Like almost everything else, individuals are able to do their own estate planning without professional help.
However, just because one can doesn’t mean one should. Gina Ciani, partner and chair of the estate planning and probate department at Meyers, Roman, Friedberg and Lewis in Woodmere, and Abbie Pappas, estate planning attorney and associate at Singerman, Mills, Desberg & Kauntz Co. LPA in Beachwood, both say the risk of making a mistake is greater without help.
“It’s possible to do your estate plan (without counsel) as there are websites, like Legal Zoom, where you can download the forms,” Pappas said. “But the primary problem with those is Ohio has strict rules on how these documents need to be executed in order to be valid. So, you can download those forms, but you have no way of knowing if you did it properly or if it was appropriate for you.”

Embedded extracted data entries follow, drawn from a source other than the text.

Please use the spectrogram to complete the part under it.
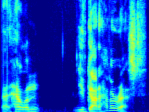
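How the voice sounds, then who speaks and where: A man playing an earnest gentleman in an old time radio drama, hesitant, soothing and formal. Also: a little high, normal speed, lightly acted. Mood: concerned, soothing. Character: earnest, placating gentleman calming an upset woman.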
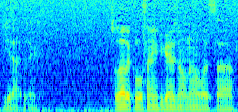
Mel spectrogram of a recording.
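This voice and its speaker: A man's mumbling, monotone voice at a moderate pace, very deep and low in pitch, with flat intonation, big swings in loudness and noticeable background noise. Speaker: game modding tutorial maker. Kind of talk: tutorial. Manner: casual.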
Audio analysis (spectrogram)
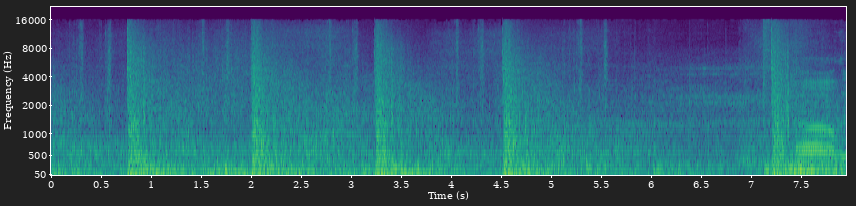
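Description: Gunshots ring out in the video game Alan Wake American Nightmare: five loud, evenly spaced blasts, roughly a second apart, each with a ringing tail, followed by a short voice at the end.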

Ciani added, “I always say that DIY estate planning is akin to DIY home improvement. I can waterproof my own basement if I look it up, but that’s the foundation of my home, so I’m not going to risk it. So, you can look up the state’s requirements for your estate plan but that’s just the first step.”
As one’s estate plan is their last testament to living family, Ciani said not understanding how property passes after death is a heavy consequence.
“A lot of it comes down to misunderstanding the law,” she said. “Mistakes can leave loved ones disappointed and confused. That’s an emotional toll.”
Ciani and Pappas detailed some risks that come with independently filing an estate plan.
“They could execute their documents improperly and that can happen in various ways,” Pappas said. “So, you could screw up the logistics. Or, you might not include provisions you wouldn’t know about unless you talked to a lawyer. But, mostly, you might not be taking advantage of estate planning techniques that could be beneficial for you.”
Ciani added individuals also run the risk of not truly understanding their family dynamic.
“It’s about understanding the roles of your loved ones, and having someone explain those roles is important,” she said. “You may not understand if someone is the right person to be a trustee. The other thing people take into consideration is unique beneficiaries. The planning has to be different for those people, be it special needs or self-destructive individuals. It’s about protecting those loved ones.”
When an estate plan is filed with a mistake, many things can happen if it is not rectified before death.
“The plan that you’re stuck with at that point could have terrible consequences on the beneficiaries,” Ciani explained. “After that, you might have to do something called ‘post-mortem planning’ in trying to discern what the decedent actually wanted. But, you usually can’t do that without court approval. It can also be costly and difficult.”
Pappas added, “If executed improperly, the documents aren’t valid at all. Or you might have executed them properly but the provisions aren’t listed in the right way. It’s kind of like ‘a penny wise, a pound foolish’ in these situations.”
By using a professional, individuals have access to information and guidelines they might not otherwise consider.
“An estate planning attorney can definitely save you money in the long run,” Pappas said. “The legal technicalities are worth it too – but a lawyer can also offer guidance, even if it isn’t legal-related. We can also guide people and help them figure out what will work for their family.”
Ciani added, “We also have the updated knowledge of the law. The law changes all the time. Estate planning is very much tied to the IRS code, which is legislatively driven. Political changes often change estate planning drastically.”